Communication skills aid you in so many aspects of business, production, development, and public relations. I’ve always been glad I chose that major. Through attrition and the inevitable changes that occur on the mission field, I was eventually asked by the IMM board to step into the lead role. I accepted and have served IMM as president for the past 7 years. My husband has served in many roles as well, including set design, historical research, art direction, video compositing, and the many, many other production positions necessitated by ever-changing team members.


We are always looking for more people to join the team and have had many EU alum as part of our IMM family over the years. The work at International Media Ministries is to share Jesus on every screen possible in the world, be that TV, phone, computer, satellite access, social media, etc. Through the years, hundreds of millions of people have seen programs to learn about hope in Christ.


We have also trained people all over the world to use media in their own cultural context. We know that the work expands beyond many borders. Dedicating our lives to missions is both the best and the hardest thing we’ve ever done. We are so glad we made this choice.



What is your favorite memory from Evangel?

Hanging out with my friends in the dorms (we were supposed to say residence halls!!!!) was so much fun. We ate so much popcorn. I also loved skipping chapel to get donuts (only once in a great while!) and Scott Hall Live (it was like Saturday Night Live)…one of my favorite songs for life came out of that night. We were building community and didn’t even know it.


How did Evangel help you identify/develop your calling?

I was very clear about becoming a writer via communications when I came to Evangel, but the communications department put it into a practical form and gave me ways to practice it. I learned that short-term mission trips were available through the Assemblies of God World Missions program from chapel and other students. I had no idea it would change the entire course of my life!


How did your experience at Evangel prepare you for life after graduation?

I did a work-study and had different positions on The Lance for several years, including Managing Editor and Photo Lab tech—back when you developed film!


These ended up being things I’ve used in my work nearly every day. The device I typed on changed, the software mutated greatly, and the “film” is now invisible and can be in your pocket on your phone, but all the principles have served me well.


What advice would you give a current student preparing for the workforce?


I always tell friends going to college to make sure you get internships. I asked my first boss why he hired me and he said it was because I’d interned at two real papers (Springfield Business Journal and The News-Leader). On-campus experience is good, but work experience is even better.  Evangel made that very accessible for me. Those internships didn’t pay me as a student, but they got me a job later.

I also say make sure you have some fun. It sounds crazy, but there aren’t really many times in life you can just skip something without a lot of explaining. College is a unique time. Occasionally skipping a class with no harm to your grade on a sunny day to build memories and friendships is a great delight. Those are the memories that will stick with you and probably friendships that will last a lifetime. Do study hard, but know that very few professions want to know if you got a 4.0. Get those internships to prove you’re learning your field, build your resume, and try not to stress out.


What would you look for if you were in a position to hire new graduates from Evangel?

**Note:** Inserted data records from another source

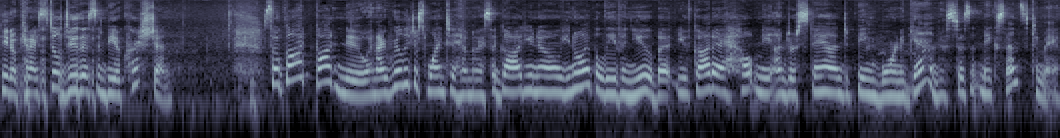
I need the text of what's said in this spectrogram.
You know, can I still do this and be a Christian? So God, God knew, and I really just went to Him and I said, God, you know, you know, I believe in you, but you've got to help me understand being born again. This doesn't make sense to me.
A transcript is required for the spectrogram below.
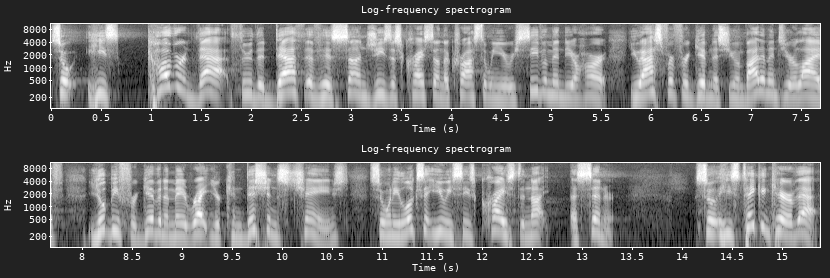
So he's covered that through the death of his son, Jesus Christ, on the cross. That when you receive him into your heart, you ask for forgiveness, you invite him into your life, you'll be forgiven and made right. Your conditions changed. So when he looks at you, he sees Christ and not a sinner. So he's taken care of that.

Flexibility; willingness to adapt, learn, and collaborate in a team environment; and willingness to give the local culture a pass on the things you don’t understand, whether that is corporate culture or the place you live.


Too many people in the arts and media industry are “experts” and it ends up being really hard to incorporate them into a team. Collaboration is so important for us since we can work with people in up to 20 different language groups, depending on the year. It cannot be all about our opinions, especially as missionaries. Dedication to serve others and serve a higher purpose together is hard but fantastic when it works.